• Task description: For this exercise, retype the lines from the one that holds "Spectrogram, 6.3 s." through the one that holds "Teacher's explanation: notice" in the records below, both included, exactly and without pictures.

(Collection entries)
Content starts
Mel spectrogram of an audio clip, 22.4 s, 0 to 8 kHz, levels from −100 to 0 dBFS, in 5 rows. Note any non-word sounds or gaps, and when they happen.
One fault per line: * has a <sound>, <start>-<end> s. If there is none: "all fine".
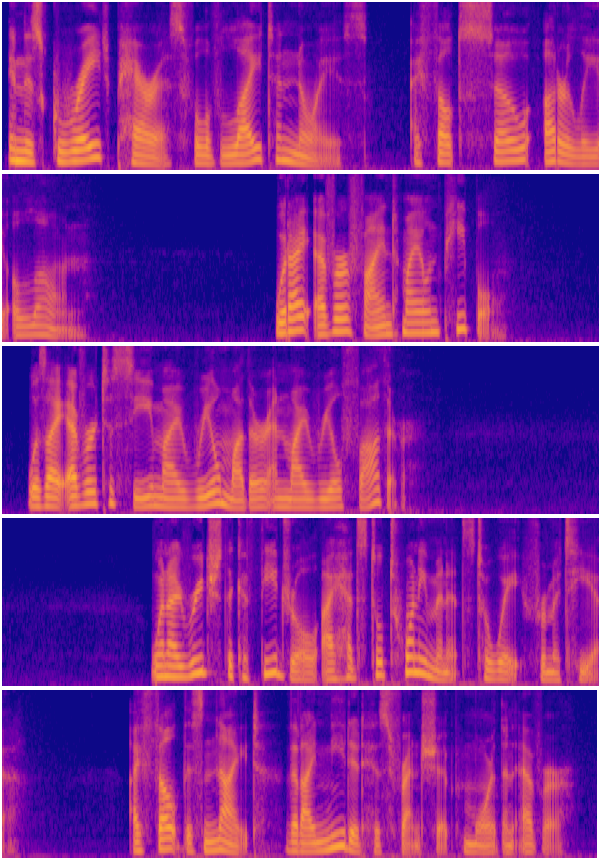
all fine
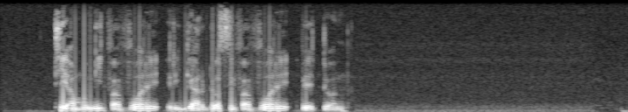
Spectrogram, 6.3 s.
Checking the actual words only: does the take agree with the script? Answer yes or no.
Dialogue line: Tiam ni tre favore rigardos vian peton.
no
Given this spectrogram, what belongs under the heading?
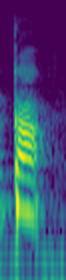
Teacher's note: క ఎక్కడ టచ్ అవ్వట్లేదు, కంఠం నుండి పలుకుతున్నాం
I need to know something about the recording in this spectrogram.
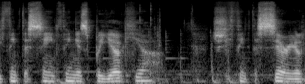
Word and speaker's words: Byakuya: It's Byakuya.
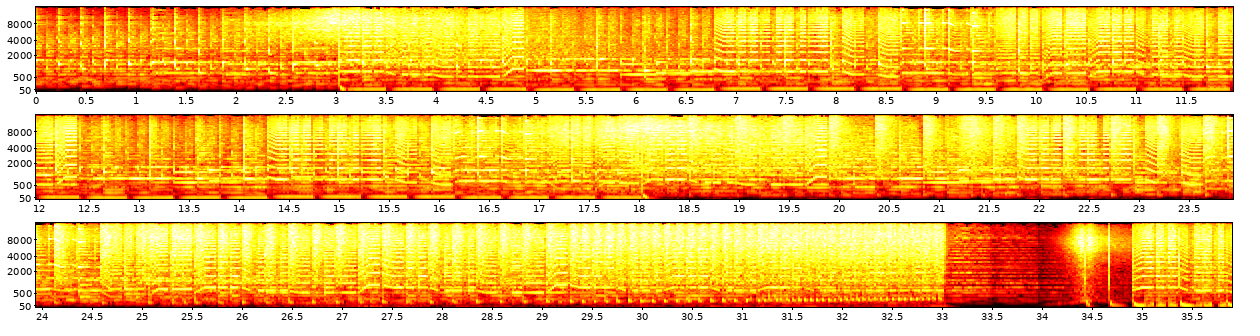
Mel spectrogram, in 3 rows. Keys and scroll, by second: 1.5 a, 3.8 super+z, 6.5 a, 7.6 v, 9.3 v, 13.6-17.4 typing, 18.9 a, 21.0 i, 21.5 b, 21.9 super+z, 22.1 v, 25.2 i, 26.5-29.1 typing, 31.2 a, 34.1 v.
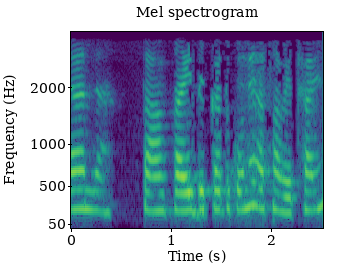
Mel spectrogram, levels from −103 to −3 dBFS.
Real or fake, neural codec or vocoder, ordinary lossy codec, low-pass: fake; autoencoder, 48 kHz, 128 numbers a frame, DAC-VAE, trained on Japanese speech; AAC, 16 kbps; 3.6 kHz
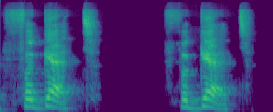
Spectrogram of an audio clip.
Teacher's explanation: notice the get part is strong and it's clearer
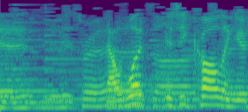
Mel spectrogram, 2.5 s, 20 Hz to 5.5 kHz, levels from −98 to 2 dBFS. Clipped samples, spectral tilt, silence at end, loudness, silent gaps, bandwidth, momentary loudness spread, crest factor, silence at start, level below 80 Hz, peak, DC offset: under 0.1%; -9 dB/octave; 0 s; -18 LUFS; none; 5.2 kHz; 11 LU; 18 dB; 0 s; -64 dBFS; 0 dBFS; under 0.1%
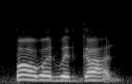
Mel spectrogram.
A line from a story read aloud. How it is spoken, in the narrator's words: pronounced Bagration, in a clear, firm voice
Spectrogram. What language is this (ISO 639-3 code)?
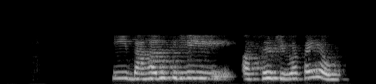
ori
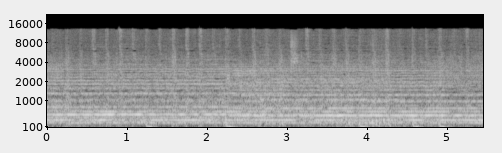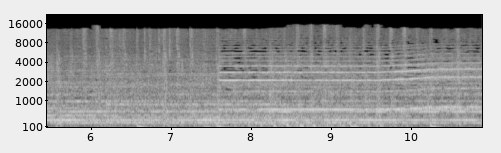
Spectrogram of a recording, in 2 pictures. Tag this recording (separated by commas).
Music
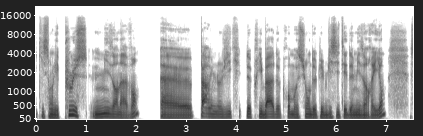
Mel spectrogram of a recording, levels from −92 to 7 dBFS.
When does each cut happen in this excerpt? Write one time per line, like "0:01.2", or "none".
none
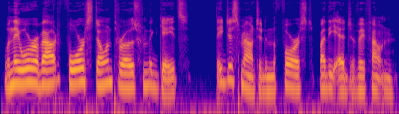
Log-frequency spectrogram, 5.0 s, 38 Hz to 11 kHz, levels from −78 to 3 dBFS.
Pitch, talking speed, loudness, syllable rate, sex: 150 Hz, 250 wpm, -20 LUFS, 6.6 syllables/s, male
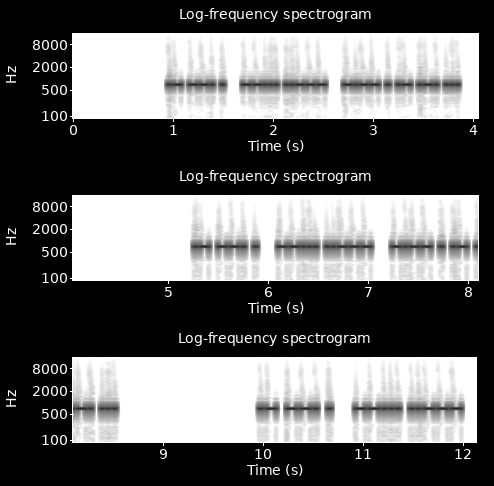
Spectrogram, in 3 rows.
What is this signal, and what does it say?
Morse code, heard as a keyed tone, about 38 wpm, 700 Hz. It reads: AGE 72 YEARS AGE 72 YEARS AGE 72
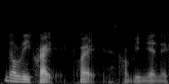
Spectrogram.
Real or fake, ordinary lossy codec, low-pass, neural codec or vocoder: fake; MP3, 32 kbps; 7.2 kHz; codec, 16 kHz in and 24 kHz out, 0.6 kbps, FocalCodec, streaming, 4096 codes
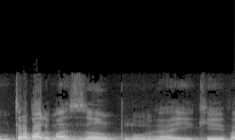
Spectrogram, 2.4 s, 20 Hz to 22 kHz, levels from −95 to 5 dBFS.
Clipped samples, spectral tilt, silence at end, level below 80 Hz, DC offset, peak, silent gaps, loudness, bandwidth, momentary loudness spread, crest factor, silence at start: under 0.1%; -7 dB/octave; 0 s; -52 dBFS; under 0.1%; -10 dBFS; none; -23 LUFS; 11 kHz; 7 LU; 14 dB; 0 s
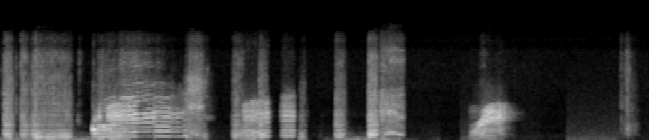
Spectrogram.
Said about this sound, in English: This van farts. It sounds like a duck when Gran farts.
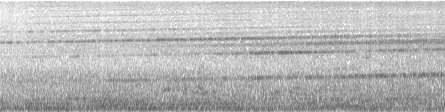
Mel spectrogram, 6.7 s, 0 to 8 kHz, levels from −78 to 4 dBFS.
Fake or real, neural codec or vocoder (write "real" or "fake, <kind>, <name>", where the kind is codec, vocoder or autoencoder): fake, vocoder, Vocos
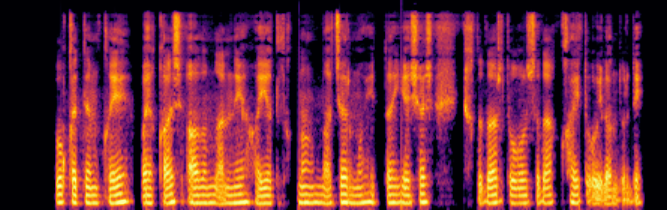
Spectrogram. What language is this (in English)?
Uyghur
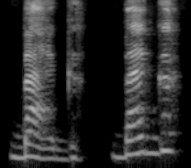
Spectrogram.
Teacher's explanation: obsahuje to vlastně takovou tu širokou hlásku e, kterou my u nás doma nemáme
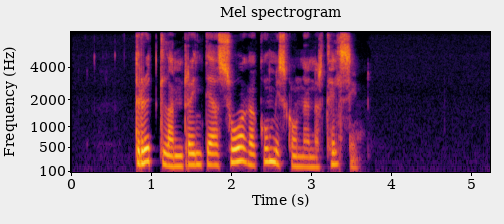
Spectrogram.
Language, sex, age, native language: Icelandic, female, 30-39, Icelandic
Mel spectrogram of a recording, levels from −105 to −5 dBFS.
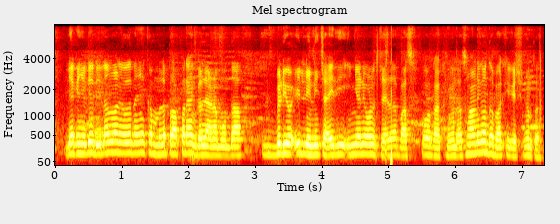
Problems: constant background noise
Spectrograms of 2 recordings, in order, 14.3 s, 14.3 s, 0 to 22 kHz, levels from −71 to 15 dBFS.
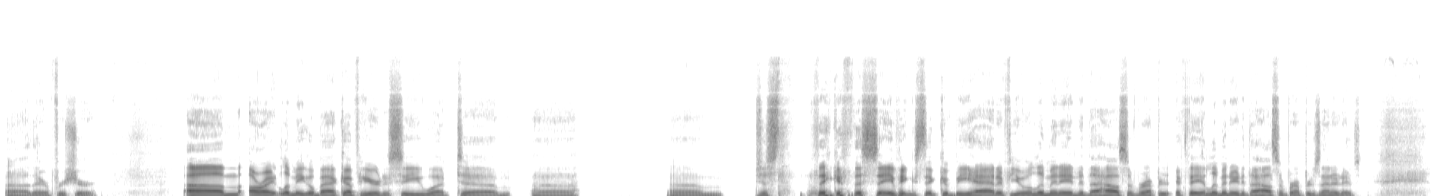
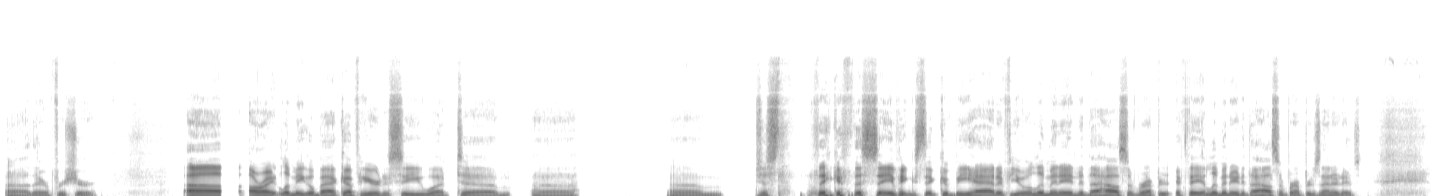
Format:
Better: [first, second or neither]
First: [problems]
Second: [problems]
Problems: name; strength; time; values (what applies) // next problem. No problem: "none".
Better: first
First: none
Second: audio cutting out; at 2 s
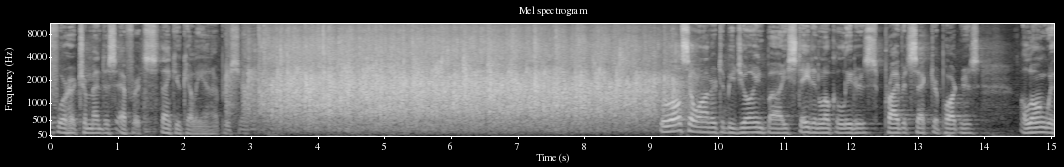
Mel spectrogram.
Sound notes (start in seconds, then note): 5.8 applause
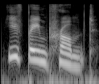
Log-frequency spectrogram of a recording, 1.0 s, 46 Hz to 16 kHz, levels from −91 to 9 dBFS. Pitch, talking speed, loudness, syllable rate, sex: 225 Hz, 180 wpm, -16 LUFS, 4.7 syllables/s, female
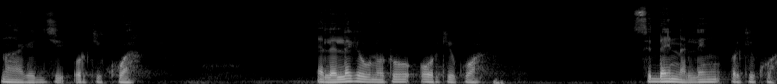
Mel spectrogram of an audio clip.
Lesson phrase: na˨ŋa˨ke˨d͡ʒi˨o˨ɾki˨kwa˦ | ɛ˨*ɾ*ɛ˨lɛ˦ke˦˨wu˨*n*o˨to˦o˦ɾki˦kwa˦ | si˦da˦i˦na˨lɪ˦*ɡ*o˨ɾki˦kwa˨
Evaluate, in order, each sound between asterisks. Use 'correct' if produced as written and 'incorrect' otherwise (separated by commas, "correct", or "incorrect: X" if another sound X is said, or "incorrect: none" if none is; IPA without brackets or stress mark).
incorrect: l, correct, incorrect: ŋ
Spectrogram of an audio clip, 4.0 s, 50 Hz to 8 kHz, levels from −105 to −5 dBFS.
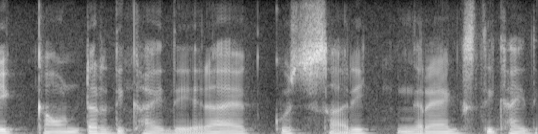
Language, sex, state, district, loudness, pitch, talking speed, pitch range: Hindi, male, Chandigarh, Chandigarh, -20 LUFS, 110 Hz, 165 wpm, 105-115 Hz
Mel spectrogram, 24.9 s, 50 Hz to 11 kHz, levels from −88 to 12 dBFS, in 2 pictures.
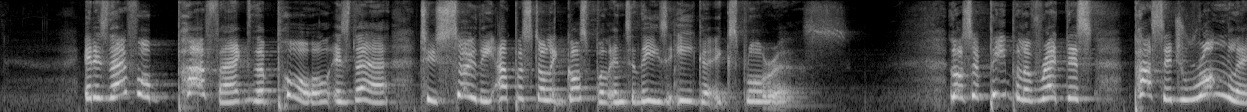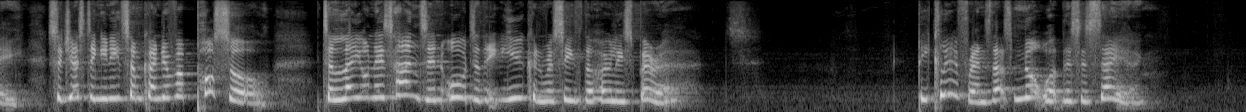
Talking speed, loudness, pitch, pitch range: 130 wpm, -16 LUFS, 340 Hz, 290-380 Hz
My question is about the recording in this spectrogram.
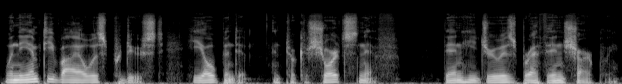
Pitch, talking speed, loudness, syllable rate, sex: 95 Hz, 200 wpm, -18 LUFS, 5.2 syllables/s, male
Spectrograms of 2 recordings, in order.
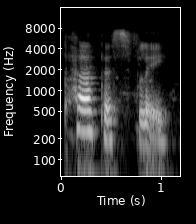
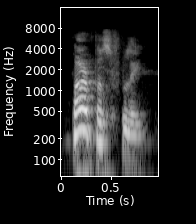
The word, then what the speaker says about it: purposefully: yeah it's pronounced purposefully purposefully yeah okay thank usually if we have a word with this fully on the end Raphael it's it's not the emphasized part the beginning of the word is emphasized and this is just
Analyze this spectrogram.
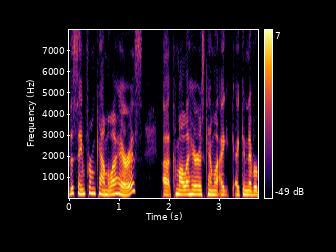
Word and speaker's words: Kamala: Listen, I'm Hispanic and the way it's pronounced in Spanish would be Kamala. And so I kind of go down that route.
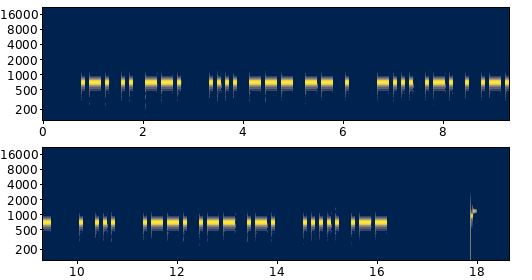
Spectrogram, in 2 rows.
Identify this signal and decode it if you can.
Morse code, heard as a keyed tone, about 15 wpm, 700 Hz. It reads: RIG HOME BREW ES PWR 5W
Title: K1USN SST QSO Practice 15wpm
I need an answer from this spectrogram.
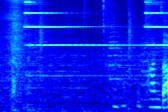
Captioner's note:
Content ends
• Solution to the exercise:
Spectrogram, 6.3 s.
Checking the actual words only: does the take agree with the script? Answer yes or no.
Dialogue line: Tiam ni tre favore rigardos vian peton.
no
Given this spectrogram, what belongs under the heading?
Teacher's note: క ఎక్కడ టచ్ అవ్వట్లేదు, కంఠం నుండి పలుకుతున్నాం
I need to know something about the recording in this spectrogram.
Word and speaker's words: Byakuya: It's Byakuya.
Mel spectrogram, in 3 rows. Keys and scroll, by second: 1.5 a, 3.8 super+z, 6.5 a, 7.6 v, 9.3 v, 13.6-17.4 typing, 18.9 a, 21.0 i, 21.5 b, 21.9 super+z, 22.1 v, 25.2 i, 26.5-29.1 typing, 31.2 a, 34.1 v.
Mel spectrogram, levels from −103 to −3 dBFS.
Real or fake, neural codec or vocoder, ordinary lossy codec, low-pass: fake; autoencoder, 48 kHz, 128 numbers a frame, DAC-VAE, trained on Japanese speech; AAC, 16 kbps; 3.6 kHz
Spectrogram of an audio clip.
Teacher's explanation: notice the get part is strong and it's clearer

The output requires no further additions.